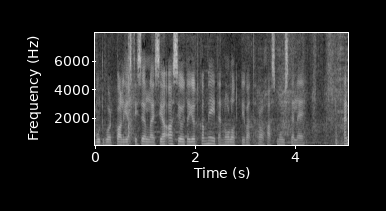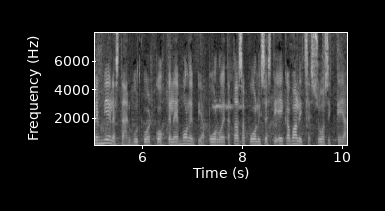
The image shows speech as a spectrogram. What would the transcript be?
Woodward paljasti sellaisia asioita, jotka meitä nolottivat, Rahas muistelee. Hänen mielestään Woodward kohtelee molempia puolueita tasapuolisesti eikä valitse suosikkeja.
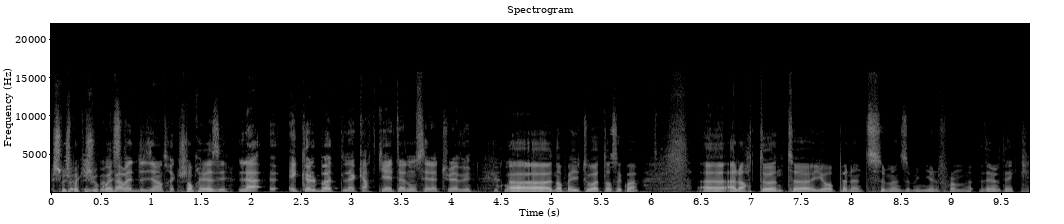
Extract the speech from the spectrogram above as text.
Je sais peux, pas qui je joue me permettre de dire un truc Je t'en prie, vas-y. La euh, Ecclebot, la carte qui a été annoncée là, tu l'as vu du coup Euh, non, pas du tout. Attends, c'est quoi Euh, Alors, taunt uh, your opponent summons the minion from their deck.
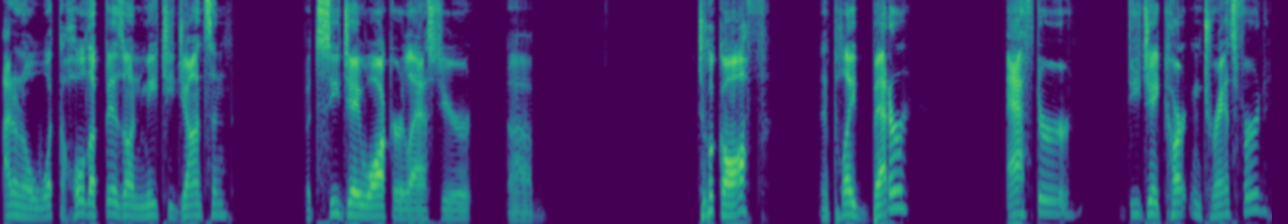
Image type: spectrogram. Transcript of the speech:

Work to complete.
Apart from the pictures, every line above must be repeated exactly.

Answer to the problem.
The image shows speech as a spectrogram. What would the transcript be?
Woodward paljasti sellaisia asioita, jotka meitä nolottivat, Rahas muistelee. Hänen mielestään Woodward kohtelee molempia puolueita tasapuolisesti eikä valitse suosikkeja.
Extract the speech from the spectrogram above as text.
Je sais peux, pas qui je joue me permettre de dire un truc Je t'en prie, vas-y. La euh, Ecclebot, la carte qui a été annoncée là, tu l'as vu du coup Euh, non, pas du tout. Attends, c'est quoi Euh, Alors, taunt uh, your opponent summons the minion from their deck.
Image type: spectrogram. Transcript of the speech:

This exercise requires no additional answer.